I gave bench pressing a try in the gym today to see if my injuries have healed enough. No dice. I’ve used light weight and worked my way up to 115lbs (far from the measly 200ish I was doing pre-injuries).
I did about 3 sets of 3 reps before I felt some pain. 115lbs. Hm…
As I fretted next to the bench about how long my progress will take, I thought of how I was able to do a few sets of 8 push ups ealrier in the week feeling some uh-oh pain. That’s 8 reps of me pushing my bodyweight of about 185lbs. So why am I wasting my time with bench pressing?
I don’t mean to invoke DIY science but if bodyweight exercises are better for our bodies, core strength, balancing our muscles, etc. while bench pressing can create imbalances (yes, while I’m ignoring the benefits of bench pressing), maybe I should focus more on the stuff I can do and worry about the stuff I can’t.
After all, I always felt a lot more robust and stronger after pumping out push ups than bench presses. My upper back is worked along with my chest while the bench press does nothing for my back. I’m not dissing the bench press. It’s one of the main compound exercises for building functional strength. I’m just thinking that while I’m trying to recover and bounce back form many injuries (at my age), I should be thinking of what would benefit my body the most.
In case you don’t already know, I’ve been blogging about my slow recovery from a few injuries in the gym (tennis elbow, torn biceps, rotator cuff injuries to name a few). So it’s a big deal to me that this morning I braved it and took a chance at seeing if I could perform one of my favourite exercises, the dip (see above video). I did 5 reps, took a rest, did 5 more, took a rest and did 3. Pain started to come but it went away. And I felt pumped and strong. How I missed that feeling.
And all I did were 3 short sets. It felt good! My chest and triceps felt back to normal. This is something I’ve been noticing lately. You don’t have to do a large amount of sets or reps. Ok, I always knew this about barbell training but does it apply to bodyweight training? I always see bodyweight routines with high numbers like 30, 50 even 100 reps of multiple sets.

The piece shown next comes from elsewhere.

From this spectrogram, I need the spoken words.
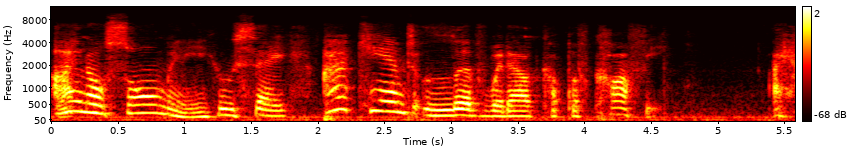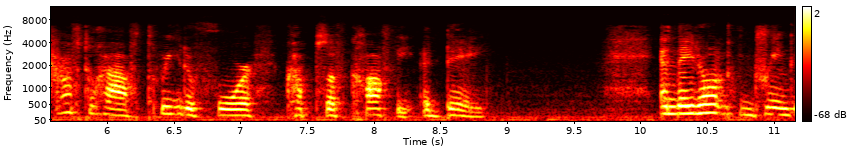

Before my injuries, my aim was 75 dips in total. That’s a lot to strive for! I guess. I see others do it. I wonder what benefits you receive with 75 dips vs. 5 sets of 5? Is it endurance? Is there more strength somehow? Perhaps it’s simply larger muscles? I know crossfitters love this concept.
I’d love to hear about your experiences with bodyweight training. Should I (slowly) work my way back to my goal of 75 dips? Maybe doing them consecutively isn’t the answer. Maybe 75 dips in total throughout a workout? So many variations…
For years I’ve been eagerly trying to get cut up, bulk up, push up, eat up, bla bla bla only to injure myself into feeling I have to work full time as a bodybuilder or, ugh, fitness model, and eat like a bird in order to achieve my goals. What average person has that kind of time?
I appreciate learning about the video above (hat tip to rosstraining.com). I’ve frequented bodybuilding forums over the years where everysooften a guy would share his experiences in posing for a bodybuilding product ad. The story was always the same – a few days before the photo shoot, the model would change his diet so he was down to a dangerous bodyfat percentage in the low single digits. Meanwhile, the rules for advertising a gym product dictated that the model had to have used it at least once. So a few reps or a scoop of whatever it was he posing with, and boom, you’re duped into thinking you, too, could have an impressive physique if you use the product.
Yeah, I used this thing to get all big and ripped. Right.
Genius video. I like how Furious Pete used the visual medium to show how anyone can make themselves look like a fitness guru. Even I experienced this myself. After a workout, I’d be quite pleased with my mirror reflection post-shower, pre-drying only to be saddened after a few days’ hiatus from the gym.
So here’s your takeway:
Don’t bother looking at before and after pics as this is the PhotoShop/Lighting/Filter Effects Age, after all
Keep consistent with whatever exercise routine you choose
That’s it. And the only other products you need are time and patience.